With over 4,3001 degree-granting institutions offering post-high school education in the United States, choosing the right school can be daunting. Although the final choice is an individual one, careful (and early) planning is essential. The following list of key points can help in the decision making process.
One of the first questions a student faces is whether or not he or she will be accepted for admission to a particular school.
- Qualifications: Does the student have the necessary academic and personal qualifications?
- Ability to pay: Does the school consider ability to pay as a factor in considering an application? Most colleges evaluate applications on a need-blind basis.
- Popular schools: Certain, popular big-name schools may be extremely difficult to enter simply because an overwhelming number of students apply. Lesser-known schools may provide an equal education and have admission standards less difficult to meet.
With the continually rising cost of a college education, paying for school is often a major concern.
- Affordability: How affordable is a school? In general, public schools, partially subsidized by tax dollars, tend to be less expensive than private institutions.
- Living expenses: A family may want to weigh the cost of dormitories or off-campus housing versus the cost of having the student live at home and commute to a local school.
1Source: U.S. Department of Education, National Center for Education Statistics, Digest of Education Statistics, Table 317.40, Number of degree-granting postsecondary institutions and enrollment in these institutions, by enrollment size, control, and classification of institution: Fall 2016.
- Cash flow or savings? Can the education be paid for from current cash flow? If not, has enough money been saved to pay for the entire education or are additional funds needed?
- Student debt: Is the student or family willing and/or able to take on the financial burden of student loans?
- Financial aid: How much and what type of financial aid can a school make available? Some forms of aid are based on need; others on merit.
- Scholarships: Are there scholarships available for which the student may qualify?
What type and quality of education does the institution provide?
- Specific programs: For those individuals with clear ideas of what they want to do in life, does the school have the specific type of education and training needed?
- Breadth: For students who are less sure of their career goals, does the institution offer the breadth of courses and majors needed for a good liberal arts education? Can a student be undeclared until a major is chosen or must a major and course of study be decided upon immediately?
- Academic standards: Are academic standards rigorous or relaxed?
- Time to complete: Can a student complete a course of study in four years? Overcrowding may mean that key required courses are not available when needed.

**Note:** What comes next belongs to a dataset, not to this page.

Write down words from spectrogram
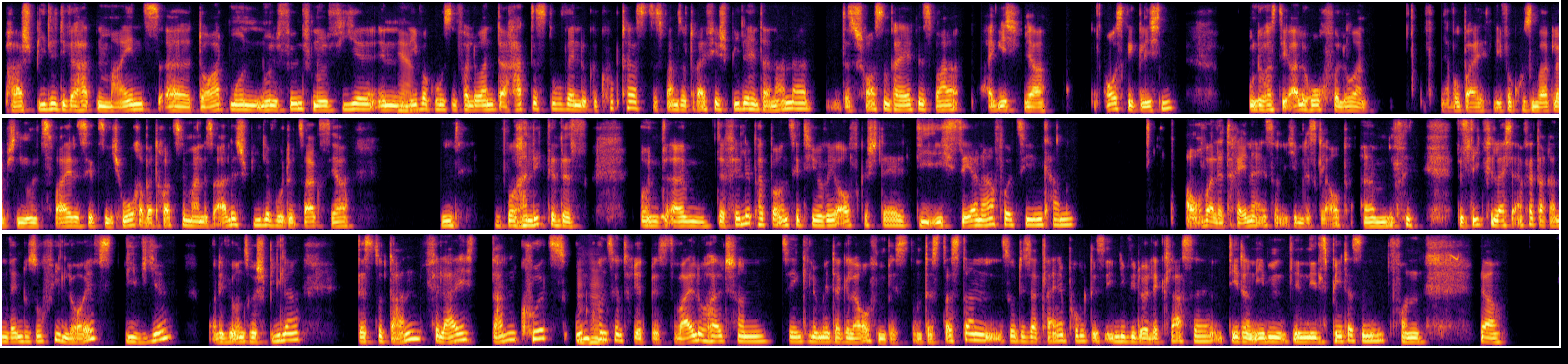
paar Spiele, die wir hatten, Mainz, äh, Dortmund 05, 04 in ja. Leverkusen verloren, da hattest du, wenn du geguckt hast, das waren so drei, vier Spiele hintereinander, das Chancenverhältnis war eigentlich ja ausgeglichen und du hast die alle hoch verloren. Ja, wobei Leverkusen war, glaube ich, 0-2, das ist jetzt nicht hoch, aber trotzdem waren das alles Spiele, wo du sagst, ja, hm, woran liegt denn das? Und ähm, der Philipp hat bei uns die Theorie aufgestellt, die ich sehr nachvollziehen kann auch weil er Trainer ist und ich ihm das glaube. Ähm, das liegt vielleicht einfach daran, wenn du so viel läufst wie wir oder wie unsere Spieler, dass du dann vielleicht dann kurz mhm. unkonzentriert bist, weil du halt schon zehn Kilometer gelaufen bist. Und dass das dann so dieser kleine Punkt ist, individuelle Klasse, die dann eben den Nils Petersen von, ja,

- Class size: Are classes large or small? Do the professors do the teaching or is much of the teaching done by graduate students and/or teaching assistants? How much personal contact is there between professors and students?

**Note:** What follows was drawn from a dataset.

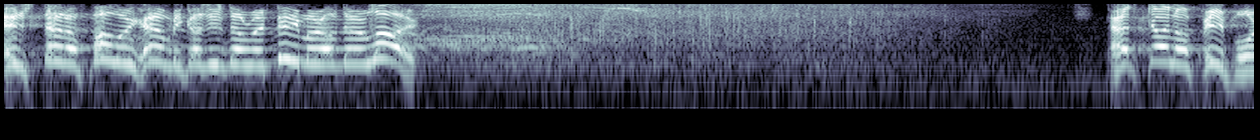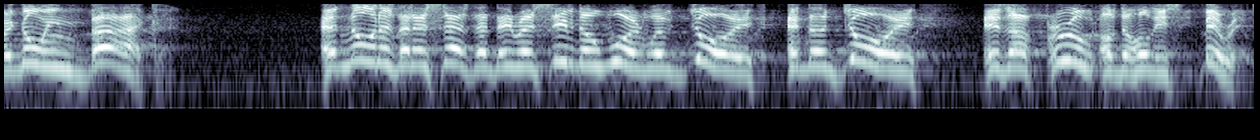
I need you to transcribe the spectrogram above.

- Special programs: Are special academic programs available, such as internships or study abroad programs?
Each college or university has its own personality. Will the student enjoy living and working at a particular school and with a particular student body for four years?
- Size: Large institutions can offer greater choice, both academically and in extracurricular activities; however, their large size may be intimidating to some students. Smaller schools can be more personal, with greater opportunities for student involvement.

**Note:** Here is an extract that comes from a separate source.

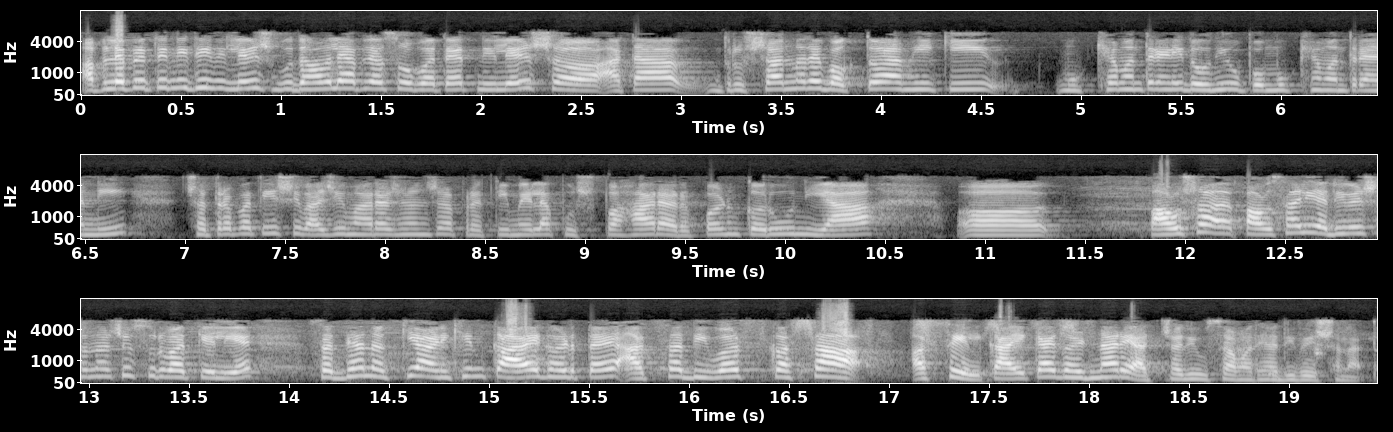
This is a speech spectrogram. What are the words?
आपले प्रतिनिधी निलेश बुधावले आपल्यासोबत आहेत. निलेश आता दृश्यांमध्ये बघतोय आम्ही की मुख्यमंत्री आणि दोन्ही उपमुख्यमंत्र्यांनी छत्रपती शिवाजी महाराजांच्या प्रतिमेला पुष्पहार अर्पण करून या पावसा पावसाळी अधिवेशनाची सुरुवात केली आहे. सध्या नक्की आणखीन काय घडतंय? आजचा दिवस कसा असेल? काय काय घडणार आहे आजच्या दिवसामध्ये अधिवेशनात?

- Single sex: Some students may feel more comfortable and perform better academically at a single-sex, rather than at a co-educational institution.
- Religious affiliation: A religious focus to campus life may be an important consideration for a student.
- Student body diversity: Is it important that a student body be widely diverse? Or, would a student feel more comfortable at a school where one ethnic or socio- economic group is predominant?
- Social life: What is the predominant “flavor” to the social life on campus?
- Athletics or other extracurricular programs: Does the student have an interest in a sport or other extracurricular activity that may not be available at certain schools?
Very often the geographic location of a college is a major factor in deciding which school to attend.
- Locale: Should the student live at home or move out to attend school?
- Distance: How far is a school from home? The cost of round-trip transportation between home and school can affect how often a student is able to return home.
- Housing type: What type of housing is available? Do most students live in school dorms or is off-campus housing the preferred choice?
- Community: Urban, rural, or suburban? Institutions located in large cities offer diversity, while schools located in rural areas can offer a strong sense of community. Institutions located in suburban areas can offer both.
- Region: Which part of the Country? A student from one part of the country may simply want a change and choose to attend a college in a different area. For example, a student raised in a large city may want to attend a school located in a rural area; a student from the Northeast may want to study on the West Coast.
- Safety: How safe is the school environment? Federal law requires colleges to make campus crime statistics available to students and applicants.
There are a number of excellent college guides and handbooks available in bookstores and public libraries. State and federal agencies involved in higher education are also excellent sources of information. Information may also be found on the internet:
- The College Board: Maintains a searchable database of colleges on their website located at: http://www.collegeboard.org